As I sighed, realizing all of the other things I had neglected over the past few weeks while we were rocking around the Christmas tree, I recalled something my 94 year old Grandma said when we stopped by her apartment on Christmas Day.  Gus had found his way over to her patio door to engage in his typical window banging, and I offered to windex the glass before we left.  She told me not to bother because she hadn't cleaned the ones off from the last time we were there a few months prior.  What I saw as another thing to add to the cleaning list, she saw as a memento of the time she got to spend with her great-grandkids.    

My Mom, another preserver of grandkid fingerprints on windows, has a quote on her fridge by Cesare Pavese that reads "we do not remember days, we remember moments."  I think this is particularly poignant during the holiday season, as we bend over backwards to find the best gift for our kids or loved ones or try in seeming vain to create those perfect holiday moments.  I remember standing in a lengthy return line at a large retailer shortly after Christmas a few years ago thinking of how stores have to build in the expense of return cost when pricing an item, and how all of us probably pay more for things because we are overtly picky and bad gift givers.  Along with including a gift receipt with the gift, the most common thing that seems to be said after a gift is open is, "you can return it if you want."  'Tis the season.  

I once read a suggestion about doing a "buy nothing" Christmas with your family, and I really hope my family can do this at some point.  Not because I am cheap (though I am pretty cheap), but because I think the concept could resonate powerfully with young kids.  Of course at the time it would be powerfully negative, as they would be pissed as hell.  But hopefully they might understand the reasoning eventually as they get older.  Whether you celebrate Christmas in the traditional fashion or not, taking a break from the excessive commercialism that roles around at that time of year can offer a needed respite from the stress that tends to come with "buying" into those societal norms.  We all know "things" don't make us happy, at least not in the long run.  People do, relationships do, moments do.  If my parents had done a "buy nothing" Christmas when I was growing up, undoubtedly that would have been the most memorable Christmas I ever had (in a very bad way then, in a good way now).

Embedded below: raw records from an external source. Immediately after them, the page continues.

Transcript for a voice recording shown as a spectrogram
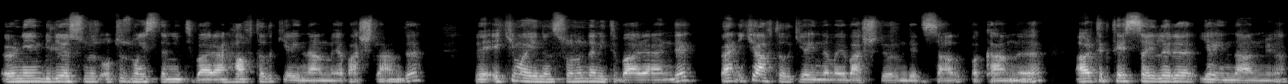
örneğin biliyorsunuz 30 Mayıs'tan itibaren haftalık yayınlanmaya başlandı ve Ekim ayının sonundan itibaren de ben iki haftalık yayınlamaya başlıyorum dedi Sağlık Bakanlığı. Artık test sayıları yayınlanmıyor.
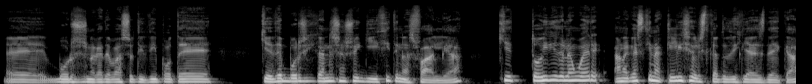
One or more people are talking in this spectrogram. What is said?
Ε, μπορούσες να κατεβάσεις οτιδήποτε και δεν μπορούσε κανείς να σου εγγυηθεί την ασφάλεια. Και το ίδιο το LimeWire αναγκάστηκε να κλείσει οριστικά το 2010.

The hard part comes with the kids, because they can easily get filled with the Christmas "magic".  We want to see their eyes light up on Christmas morning when they are tearing through their presents.  It makes us feel accomplished as parents to see the smiles on their faces.  Or as author Lisa Earle McLeod puts it, "childhood happiness has become the scorecard by which adults measure their success or failure as parents."  But I think it is important at a young age to help them understand what really is the Christmas magic.  After a while, typically a lot shorter than you probably think given the price tag, the allure of the toy will probably fade.  The kid will be on to the next thing (or more interested in the box it came in), and you'll be left stepping on the many pointy accessories that came with the toy and never seem to get put away.  But the real Christmas magic is in the happy moments together with the people you love, no matter where you are or what you are doing.  Fortunately, or not in some cases, thanks to our memory bias, you typically remember more of the good ones than the bad ones.  I think about the irony of this, as I'm currently going through our photos from 2015 to create our annual year-in-review slideshow montage, deleting the bad ones and keeping the good.  And of course creating that 2016 photo folder so we can do it all again next year....

   This is probably where that family photo 
of us from Christmas should go.
Had it gotten taken.

Yes Mom, I will gladly eat this cake you made for my birthday.

Nothing like a little video arcade road rage at Chuck E. Cheese.

^Okay, bit of a stretch.  After a two year hiatus, the "band" that I "play" in conveniently booked a show on our anniversary.  Her gift to me was allowing me to pretend to be a rock star for a night - best present ever.  I bought her a drink at the bar (with her money of course).
*I know it's sexist, but I don't want to condone violence against women

Subtitle courtesy of Thom Yorke